Description: This is a focused yet thorough review of the diagnosis and management of primary optic nerve sheath meningiomas, a rare neoplasm accounting for approximately 2 percent of intraorbital tumors. The book presents information in a well organized framework of 10 chapters.
Purpose: The authors' goal is to pull together into a single source the expertise of physicians and surgeons across medical disciplines for this rare disease. As information on this topic in the medical literature is relatively sparse compared to more common neoplastic diseases, this is a noteworthy objective. The book successfully incorporates the previously published literature on this topic with the current approaches and technical strategies of experienced centers into a single work that is accessible and valuable to an inquiring practitioner.
Audience: The potential audience is broad, from medical students to experienced attending physicians across the fields of primary care, ophthalmology, pathology, radiology, surgery, and radiation oncology. This is an excellent reference for anyone in contact with patients presenting with this uncommon disease. In intent and in utility, the book succeeds in presenting the talents of a distinguished group of clinicians to a wide readership.
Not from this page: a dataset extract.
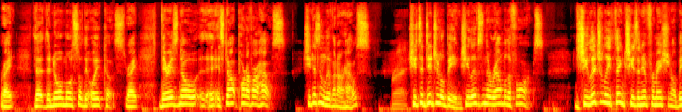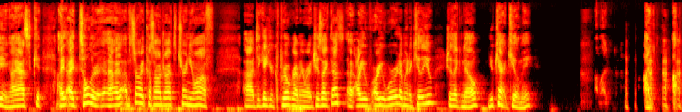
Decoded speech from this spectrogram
right? The the nomos or the oikos, right? There is no it's not part of our house. She doesn't live in our house. Right. She's a digital being. She lives in the realm of the forms. She literally thinks she's an informational being. I asked, I, I told her, I, am sorry, Kassandra, I have to turn you off uh, to get your programming right. She's like, "That's are you are you worried I'm going to kill you?" She's like, "No, you can't kill me." I'm like, I, I,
Features: It covers the gamut of information about this disease, from the epidemiology and genetics of optic nerve sheath meningiomas to very specific guidelines and information on diagnosis and management. A highlighted box at the beginning of each chapter summarizes key points. Excellent representative images show how this tumor appears on CT scans and MRI, highlighting the unique features which may appear on imaging to best characterize lesion extent and/or help clinch a diagnosis. The book thoroughly outlines published outcomes with surgery and the varying possible forms of radiation therapy. It discusses the role of these varying therapies depending upon the state of a patient's visual acuity, and key considerations for the impact of therapies on healthy surrounding tissues and vision preservation. The book also provides technical information about patient setup and dosimetry for multiple radiation delivery techniques, a feature of great interest to radiation oncologists.
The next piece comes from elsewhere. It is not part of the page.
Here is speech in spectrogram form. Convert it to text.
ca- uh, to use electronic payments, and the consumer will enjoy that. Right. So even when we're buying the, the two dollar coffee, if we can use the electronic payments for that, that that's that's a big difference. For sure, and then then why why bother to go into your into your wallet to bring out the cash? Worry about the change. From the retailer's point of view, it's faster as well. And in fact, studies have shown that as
Assessment: This is an excellent reference, highly worthy of space on any desk or bookshelf. I would readily use the information in this book when called to assess patients who have been diagnosed with this disease or for whom the diagnosis is a consideration. The book successfully delivers a concise yet comprehensive overview of the diagnosis and management of this disease. The format is an excellent model for books on neoplastic diseases. I look forward to reading further books in this series, Medical Radiology - Radiation Oncology.